Task prompt:
Nothing other than the lines from the one containing "Can you use" through the close of the entries below should be printed, each exactly.

Source data START

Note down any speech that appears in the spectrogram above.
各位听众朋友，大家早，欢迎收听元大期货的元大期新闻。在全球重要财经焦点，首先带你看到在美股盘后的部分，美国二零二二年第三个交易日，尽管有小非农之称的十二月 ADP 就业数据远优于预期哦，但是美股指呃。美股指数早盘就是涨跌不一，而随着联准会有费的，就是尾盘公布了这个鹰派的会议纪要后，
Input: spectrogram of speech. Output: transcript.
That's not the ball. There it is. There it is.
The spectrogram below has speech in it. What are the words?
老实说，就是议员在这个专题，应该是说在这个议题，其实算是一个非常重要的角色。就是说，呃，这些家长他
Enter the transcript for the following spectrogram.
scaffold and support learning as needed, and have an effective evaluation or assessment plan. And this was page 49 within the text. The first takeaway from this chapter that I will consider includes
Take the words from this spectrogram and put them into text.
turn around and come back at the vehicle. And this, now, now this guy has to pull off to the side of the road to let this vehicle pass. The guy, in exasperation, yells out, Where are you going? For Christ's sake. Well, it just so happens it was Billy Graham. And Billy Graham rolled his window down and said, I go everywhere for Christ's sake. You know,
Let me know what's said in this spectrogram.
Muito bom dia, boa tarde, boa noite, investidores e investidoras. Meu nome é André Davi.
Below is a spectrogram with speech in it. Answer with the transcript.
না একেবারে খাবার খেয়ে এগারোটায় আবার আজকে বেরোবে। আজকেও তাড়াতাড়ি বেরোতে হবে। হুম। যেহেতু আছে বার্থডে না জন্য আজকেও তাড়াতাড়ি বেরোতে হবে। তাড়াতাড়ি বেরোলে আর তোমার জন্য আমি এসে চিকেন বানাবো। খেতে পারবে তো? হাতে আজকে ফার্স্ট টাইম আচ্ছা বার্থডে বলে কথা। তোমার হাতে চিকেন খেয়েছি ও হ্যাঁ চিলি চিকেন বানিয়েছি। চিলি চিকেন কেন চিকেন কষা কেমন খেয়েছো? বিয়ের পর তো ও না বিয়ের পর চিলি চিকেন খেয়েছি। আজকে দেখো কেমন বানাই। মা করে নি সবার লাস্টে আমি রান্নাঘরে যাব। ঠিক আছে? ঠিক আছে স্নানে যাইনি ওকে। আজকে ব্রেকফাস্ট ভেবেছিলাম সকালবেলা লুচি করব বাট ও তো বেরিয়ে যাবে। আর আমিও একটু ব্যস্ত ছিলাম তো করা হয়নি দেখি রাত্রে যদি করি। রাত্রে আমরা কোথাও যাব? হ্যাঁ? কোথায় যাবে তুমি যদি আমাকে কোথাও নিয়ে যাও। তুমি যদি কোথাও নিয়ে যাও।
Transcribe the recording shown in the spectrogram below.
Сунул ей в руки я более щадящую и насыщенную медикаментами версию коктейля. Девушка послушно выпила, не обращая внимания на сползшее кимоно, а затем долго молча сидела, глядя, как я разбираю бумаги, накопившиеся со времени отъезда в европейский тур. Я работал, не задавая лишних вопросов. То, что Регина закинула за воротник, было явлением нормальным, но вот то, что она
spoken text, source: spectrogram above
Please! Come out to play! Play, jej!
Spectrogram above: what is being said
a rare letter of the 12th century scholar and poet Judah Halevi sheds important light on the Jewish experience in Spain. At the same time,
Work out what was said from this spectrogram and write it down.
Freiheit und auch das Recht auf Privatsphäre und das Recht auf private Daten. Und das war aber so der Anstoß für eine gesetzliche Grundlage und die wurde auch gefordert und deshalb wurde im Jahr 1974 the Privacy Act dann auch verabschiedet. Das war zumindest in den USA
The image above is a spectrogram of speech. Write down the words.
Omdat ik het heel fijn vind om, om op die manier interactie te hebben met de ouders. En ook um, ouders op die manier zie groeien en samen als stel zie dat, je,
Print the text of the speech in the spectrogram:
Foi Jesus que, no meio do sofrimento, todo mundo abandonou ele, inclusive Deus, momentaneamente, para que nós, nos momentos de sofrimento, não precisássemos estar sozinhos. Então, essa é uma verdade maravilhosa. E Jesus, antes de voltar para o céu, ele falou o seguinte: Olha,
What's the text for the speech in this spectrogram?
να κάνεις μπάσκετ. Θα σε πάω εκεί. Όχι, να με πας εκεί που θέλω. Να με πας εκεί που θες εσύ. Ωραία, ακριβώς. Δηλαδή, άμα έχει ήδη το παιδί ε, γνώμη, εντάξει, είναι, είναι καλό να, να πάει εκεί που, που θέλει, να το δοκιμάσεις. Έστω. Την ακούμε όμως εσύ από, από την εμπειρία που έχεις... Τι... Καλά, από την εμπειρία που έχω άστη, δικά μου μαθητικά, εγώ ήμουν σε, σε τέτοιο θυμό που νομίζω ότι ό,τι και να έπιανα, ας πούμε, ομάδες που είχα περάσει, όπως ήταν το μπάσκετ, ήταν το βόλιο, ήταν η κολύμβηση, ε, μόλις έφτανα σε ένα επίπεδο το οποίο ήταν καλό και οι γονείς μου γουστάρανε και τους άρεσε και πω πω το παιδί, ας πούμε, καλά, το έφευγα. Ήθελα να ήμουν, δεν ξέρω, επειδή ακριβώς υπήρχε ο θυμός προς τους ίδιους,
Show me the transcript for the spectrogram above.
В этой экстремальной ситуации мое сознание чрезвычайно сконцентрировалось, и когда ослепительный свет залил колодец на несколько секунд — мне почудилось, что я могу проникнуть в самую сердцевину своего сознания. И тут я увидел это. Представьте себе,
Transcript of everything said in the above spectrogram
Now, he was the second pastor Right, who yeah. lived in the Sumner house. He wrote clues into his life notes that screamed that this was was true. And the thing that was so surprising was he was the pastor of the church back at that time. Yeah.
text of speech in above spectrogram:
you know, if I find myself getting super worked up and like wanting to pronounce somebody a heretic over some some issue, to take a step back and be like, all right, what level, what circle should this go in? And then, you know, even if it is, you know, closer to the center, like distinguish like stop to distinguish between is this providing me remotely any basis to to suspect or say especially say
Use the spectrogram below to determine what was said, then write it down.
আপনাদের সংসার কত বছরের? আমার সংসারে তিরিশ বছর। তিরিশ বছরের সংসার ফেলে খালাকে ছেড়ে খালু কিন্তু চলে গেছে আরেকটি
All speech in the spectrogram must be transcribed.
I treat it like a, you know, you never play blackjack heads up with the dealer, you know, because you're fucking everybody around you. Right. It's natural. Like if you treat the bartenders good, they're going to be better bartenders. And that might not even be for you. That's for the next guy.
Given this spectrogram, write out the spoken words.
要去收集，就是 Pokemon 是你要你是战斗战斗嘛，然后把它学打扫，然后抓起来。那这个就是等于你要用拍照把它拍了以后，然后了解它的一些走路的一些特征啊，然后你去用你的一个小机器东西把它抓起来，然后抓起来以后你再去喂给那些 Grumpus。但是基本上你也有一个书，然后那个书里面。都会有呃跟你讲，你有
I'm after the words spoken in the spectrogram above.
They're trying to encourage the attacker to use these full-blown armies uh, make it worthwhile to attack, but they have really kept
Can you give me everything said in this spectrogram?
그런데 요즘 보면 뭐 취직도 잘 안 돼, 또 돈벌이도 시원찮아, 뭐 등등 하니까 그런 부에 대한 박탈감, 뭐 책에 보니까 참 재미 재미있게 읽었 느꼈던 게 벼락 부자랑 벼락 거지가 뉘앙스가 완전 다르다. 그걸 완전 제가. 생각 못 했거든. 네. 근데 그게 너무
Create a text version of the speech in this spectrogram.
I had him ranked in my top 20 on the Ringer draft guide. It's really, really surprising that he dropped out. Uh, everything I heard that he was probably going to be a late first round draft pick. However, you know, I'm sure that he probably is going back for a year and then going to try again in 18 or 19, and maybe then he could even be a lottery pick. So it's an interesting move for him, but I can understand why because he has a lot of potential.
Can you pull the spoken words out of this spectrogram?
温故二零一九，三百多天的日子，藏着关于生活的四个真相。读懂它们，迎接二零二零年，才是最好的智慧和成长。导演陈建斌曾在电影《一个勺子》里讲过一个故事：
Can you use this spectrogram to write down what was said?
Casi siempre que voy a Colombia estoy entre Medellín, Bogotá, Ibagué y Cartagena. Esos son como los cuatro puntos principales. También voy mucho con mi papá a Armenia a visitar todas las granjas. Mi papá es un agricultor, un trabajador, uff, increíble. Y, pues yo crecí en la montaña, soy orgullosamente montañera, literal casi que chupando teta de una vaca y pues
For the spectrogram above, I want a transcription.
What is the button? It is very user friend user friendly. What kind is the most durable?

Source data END

Result for this exercise:
Can you use this spectrogram to write down what was said?
Casi siempre que voy a Colombia estoy entre Medellín, Bogotá, Ibagué y Cartagena. Esos son como los cuatro puntos principales. También voy mucho con mi papá a Armenia a visitar todas las granjas. Mi papá es un agricultor, un trabajador, uff, increíble. Y, pues yo crecí en la montaña, soy orgullosamente montañera, literal casi que chupando teta de una vaca y pues
For the spectrogram above, I want a transcription.
What is the button? It is very user friend user friendly. What kind is the most durable?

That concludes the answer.